In this paper, I argue for an approach which treats perspective-taking and viewpoint as conceptual patterns prompted by a range of linguistic forms. I show that commonly discussed perspective-taking phenomena cannot be represented in sufficient depth by looking, on the one hand, at local sentence-level issues of disambiguation and, on the other hand, at the “common ground” explanations pertaining to some global communicative context. At the same time, I show that viewpoint phenomena are pervasive in language, rather than being limited to specific instances.
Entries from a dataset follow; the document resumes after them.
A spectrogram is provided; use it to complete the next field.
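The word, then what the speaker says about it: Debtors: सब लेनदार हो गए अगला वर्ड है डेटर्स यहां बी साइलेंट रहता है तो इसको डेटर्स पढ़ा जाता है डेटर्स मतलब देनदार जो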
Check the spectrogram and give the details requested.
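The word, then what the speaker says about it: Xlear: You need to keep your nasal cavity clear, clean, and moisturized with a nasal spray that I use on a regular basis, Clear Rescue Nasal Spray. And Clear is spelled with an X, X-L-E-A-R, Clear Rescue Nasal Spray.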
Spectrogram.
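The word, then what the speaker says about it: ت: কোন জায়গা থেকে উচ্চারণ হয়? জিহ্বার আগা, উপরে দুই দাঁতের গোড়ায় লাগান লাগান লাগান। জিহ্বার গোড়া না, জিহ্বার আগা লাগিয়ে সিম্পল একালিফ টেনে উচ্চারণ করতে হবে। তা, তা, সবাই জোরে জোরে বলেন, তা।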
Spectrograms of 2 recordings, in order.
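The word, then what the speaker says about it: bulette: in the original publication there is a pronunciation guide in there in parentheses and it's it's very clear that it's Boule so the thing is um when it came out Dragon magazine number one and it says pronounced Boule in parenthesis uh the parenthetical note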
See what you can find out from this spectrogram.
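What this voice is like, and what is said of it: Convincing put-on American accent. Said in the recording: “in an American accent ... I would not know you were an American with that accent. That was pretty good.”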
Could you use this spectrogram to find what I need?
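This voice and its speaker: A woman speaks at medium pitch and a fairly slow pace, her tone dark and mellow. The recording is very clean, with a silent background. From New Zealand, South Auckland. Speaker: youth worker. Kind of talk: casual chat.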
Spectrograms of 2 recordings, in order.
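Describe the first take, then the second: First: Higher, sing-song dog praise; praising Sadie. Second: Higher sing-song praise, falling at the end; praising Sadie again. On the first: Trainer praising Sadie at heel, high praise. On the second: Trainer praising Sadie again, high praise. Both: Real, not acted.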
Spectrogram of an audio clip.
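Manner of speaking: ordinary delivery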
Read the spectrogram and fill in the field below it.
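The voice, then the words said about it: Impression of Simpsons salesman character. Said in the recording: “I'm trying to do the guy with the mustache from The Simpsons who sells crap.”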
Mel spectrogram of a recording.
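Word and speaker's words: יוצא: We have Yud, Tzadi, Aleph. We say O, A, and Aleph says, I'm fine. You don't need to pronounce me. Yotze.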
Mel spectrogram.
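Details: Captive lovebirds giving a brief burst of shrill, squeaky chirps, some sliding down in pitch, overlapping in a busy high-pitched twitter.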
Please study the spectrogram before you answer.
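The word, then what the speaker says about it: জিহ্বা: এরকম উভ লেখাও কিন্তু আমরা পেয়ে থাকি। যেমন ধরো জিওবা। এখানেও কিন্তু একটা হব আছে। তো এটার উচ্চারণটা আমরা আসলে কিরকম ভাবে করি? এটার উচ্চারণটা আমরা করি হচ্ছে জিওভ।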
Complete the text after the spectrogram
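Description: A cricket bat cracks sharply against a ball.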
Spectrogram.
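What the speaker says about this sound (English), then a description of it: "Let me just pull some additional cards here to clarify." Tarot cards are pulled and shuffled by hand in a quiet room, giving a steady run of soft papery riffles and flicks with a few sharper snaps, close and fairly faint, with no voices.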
The main argument is that in most instances linguistic expressions represent multiple viewpoints, rather than just one, and that these multiple viewpoints form coherent networks. The paper analyses a number of examples to explicate the nature of viewpoint networks and the mechanisms which lead to interpretation of discourse on their basis. To illustrate these points, I discuss examples from discourse, constructions which specialize in profiling viewpoint configurations (for example, various forms of reported speech, etc.), and grammatical forms (such as tense, pronouns, and determiners). The argument is additionally supported by data from gesture and newly emerging forms of online communication.